#### Material to process

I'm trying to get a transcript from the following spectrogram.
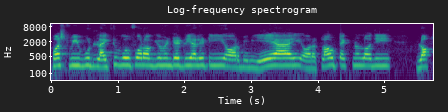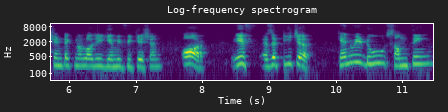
First we would like to go for augmented reality or maybe ai or a cloud technology blockchain technology gamification. Or if as a teacher can we do something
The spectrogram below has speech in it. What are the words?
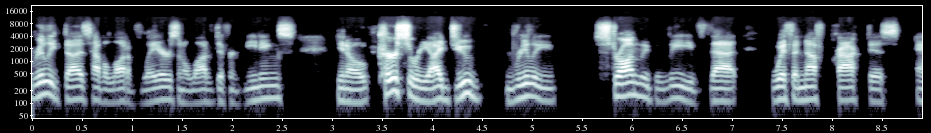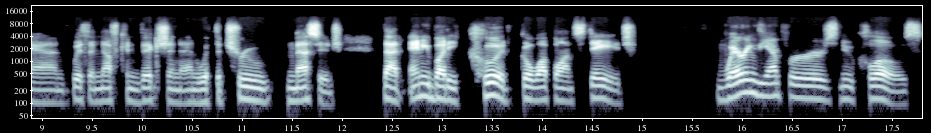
really does have a lot of layers and a lot of different meanings. You know, cursory. I do really strongly believe that with enough practice and with enough conviction and with the true message that anybody could go up on stage wearing the emperor's new clothes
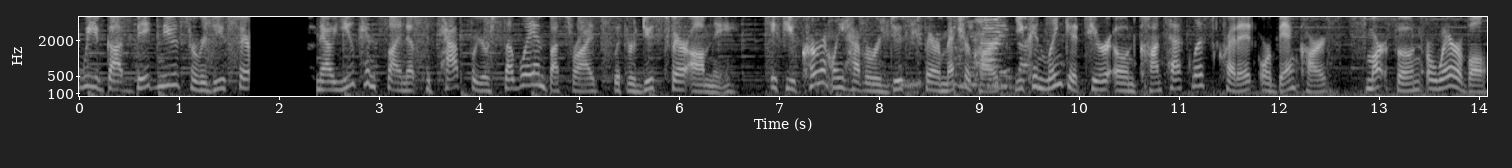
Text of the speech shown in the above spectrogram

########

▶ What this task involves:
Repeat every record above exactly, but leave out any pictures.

▶ Answer section:
I'm trying to get a transcript from the following spectrogram.
First we would like to go for augmented reality or maybe ai or a cloud technology blockchain technology gamification. Or if as a teacher can we do something
The spectrogram below has speech in it. What are the words?
really does have a lot of layers and a lot of different meanings. You know, cursory. I do really strongly believe that with enough practice and with enough conviction and with the true message that anybody could go up on stage wearing the emperor's new clothes
Text of the speech shown in the above spectrogram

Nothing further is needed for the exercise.